· Quiet Time 101 by Jeannie Fulbright "During the years I taught Bible study, I met many women who had never developed the habit of a daily quiet time. It wasn’t that they didn’t want to have a quiet time, it was that they simply didn’t know exactly how. They had tried to read their Bibles, but found it didn’t gel. They tried to develop a habitual prayer life, but found their minds wandered when they were praying so that they couldn’t really get through their list of prayers. Because many adults didn’t grow up in Christian families, they have never been taught how to have a vital, thriving quiet time with God. So, if you haven’t had a daily quiet time, how do you begin?"
· A Faith That Fits by Emily at A Deeper Story "This faith I carry was stitched with as much love as that yellow dress, and just as my Mama made a big quilt to cover their bed of all our baby clothes, maybe I can make something worthwhile yet. So I gather up the tired faith with my scissors, needle, and thread. And daily I snip out the worn clean through spots, split open the seams, and try to find pieces that are still good. I lay the salvaged squares out in front of me and try to piece it together with the emerging faith. Maybe one day I will make something beautiful from this mess. But today it’s still in pieces."

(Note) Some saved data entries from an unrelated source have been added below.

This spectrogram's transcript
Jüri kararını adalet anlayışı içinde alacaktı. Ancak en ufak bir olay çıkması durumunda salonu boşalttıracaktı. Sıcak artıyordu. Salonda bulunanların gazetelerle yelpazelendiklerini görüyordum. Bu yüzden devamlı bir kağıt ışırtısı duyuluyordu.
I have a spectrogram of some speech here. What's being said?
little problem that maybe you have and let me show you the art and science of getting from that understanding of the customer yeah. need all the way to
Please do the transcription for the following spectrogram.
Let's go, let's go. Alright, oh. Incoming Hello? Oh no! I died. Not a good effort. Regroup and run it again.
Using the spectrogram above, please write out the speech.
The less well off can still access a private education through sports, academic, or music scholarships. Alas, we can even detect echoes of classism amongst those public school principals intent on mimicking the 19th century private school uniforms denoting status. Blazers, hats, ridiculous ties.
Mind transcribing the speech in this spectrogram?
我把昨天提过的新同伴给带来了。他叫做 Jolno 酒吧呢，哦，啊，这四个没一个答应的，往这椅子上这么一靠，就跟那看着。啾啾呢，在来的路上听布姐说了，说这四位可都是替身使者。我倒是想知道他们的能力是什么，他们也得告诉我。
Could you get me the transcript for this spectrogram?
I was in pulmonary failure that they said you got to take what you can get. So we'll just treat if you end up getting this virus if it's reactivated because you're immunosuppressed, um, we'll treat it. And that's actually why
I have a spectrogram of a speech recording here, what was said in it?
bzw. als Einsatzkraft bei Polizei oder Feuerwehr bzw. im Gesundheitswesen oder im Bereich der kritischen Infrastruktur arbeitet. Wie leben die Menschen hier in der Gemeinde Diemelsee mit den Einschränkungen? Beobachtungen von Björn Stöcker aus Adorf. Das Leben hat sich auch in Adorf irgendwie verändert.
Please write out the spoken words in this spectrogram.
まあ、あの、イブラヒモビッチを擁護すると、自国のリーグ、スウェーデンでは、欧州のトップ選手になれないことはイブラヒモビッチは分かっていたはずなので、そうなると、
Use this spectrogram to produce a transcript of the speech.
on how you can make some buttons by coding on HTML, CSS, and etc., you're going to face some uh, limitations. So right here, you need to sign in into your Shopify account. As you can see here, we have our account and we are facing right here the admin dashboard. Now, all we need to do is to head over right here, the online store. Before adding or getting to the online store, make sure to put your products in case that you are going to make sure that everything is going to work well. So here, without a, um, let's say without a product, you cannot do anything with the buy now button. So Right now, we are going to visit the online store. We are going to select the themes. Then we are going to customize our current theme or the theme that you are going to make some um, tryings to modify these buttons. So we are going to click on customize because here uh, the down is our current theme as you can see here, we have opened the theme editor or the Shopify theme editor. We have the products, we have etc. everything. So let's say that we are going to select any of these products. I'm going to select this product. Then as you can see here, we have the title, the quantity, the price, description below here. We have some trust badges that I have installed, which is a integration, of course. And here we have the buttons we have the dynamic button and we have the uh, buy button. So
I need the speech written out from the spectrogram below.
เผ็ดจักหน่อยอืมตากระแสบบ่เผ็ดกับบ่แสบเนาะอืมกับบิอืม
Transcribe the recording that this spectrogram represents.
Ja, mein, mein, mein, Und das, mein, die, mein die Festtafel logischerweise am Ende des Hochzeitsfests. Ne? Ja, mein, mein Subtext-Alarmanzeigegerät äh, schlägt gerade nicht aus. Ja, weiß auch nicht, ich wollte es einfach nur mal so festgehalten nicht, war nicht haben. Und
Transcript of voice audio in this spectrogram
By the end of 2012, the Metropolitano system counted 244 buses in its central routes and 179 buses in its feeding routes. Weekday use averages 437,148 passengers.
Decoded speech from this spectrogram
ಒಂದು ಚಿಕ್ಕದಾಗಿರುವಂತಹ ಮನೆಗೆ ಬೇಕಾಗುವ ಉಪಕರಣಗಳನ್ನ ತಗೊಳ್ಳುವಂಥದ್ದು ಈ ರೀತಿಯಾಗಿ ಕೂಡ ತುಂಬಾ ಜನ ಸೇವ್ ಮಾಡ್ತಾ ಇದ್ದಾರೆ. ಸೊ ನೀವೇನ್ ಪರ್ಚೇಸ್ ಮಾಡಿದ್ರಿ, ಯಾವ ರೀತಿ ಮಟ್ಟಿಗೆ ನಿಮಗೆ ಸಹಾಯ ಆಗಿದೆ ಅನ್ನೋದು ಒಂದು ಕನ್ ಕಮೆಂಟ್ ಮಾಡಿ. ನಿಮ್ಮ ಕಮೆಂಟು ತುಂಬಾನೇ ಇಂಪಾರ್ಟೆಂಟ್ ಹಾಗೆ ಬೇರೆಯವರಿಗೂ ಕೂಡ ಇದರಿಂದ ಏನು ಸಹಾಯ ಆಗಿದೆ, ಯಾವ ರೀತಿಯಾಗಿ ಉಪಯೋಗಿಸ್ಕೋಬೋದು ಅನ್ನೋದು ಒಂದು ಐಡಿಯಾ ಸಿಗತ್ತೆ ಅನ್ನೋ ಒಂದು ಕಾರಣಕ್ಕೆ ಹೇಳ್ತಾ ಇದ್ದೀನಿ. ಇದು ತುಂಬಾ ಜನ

· Roasted Cinnamon Nuts OK, so this one isn't inspirational, but it sure is yummy. I bought a three pound bag of almonds at Sam's Club made these as Christmas presents for my husband and my married daughters. I presented them in Rubbermaid containers with festive red lids, and they were seriously the culinary rave of the day. My toddler grandson literally went nuts for them, and his pregnant mommy said she could just sit on the couch eating them all day. Lightly sweetened, and just plain scrumptious… I originally found this recipe linked from a post on Toni Anderson's Happy Housewife blog. More food? Check out Ann Kroeker's Food on Fridays; you can find today's post at
God bless you, friends!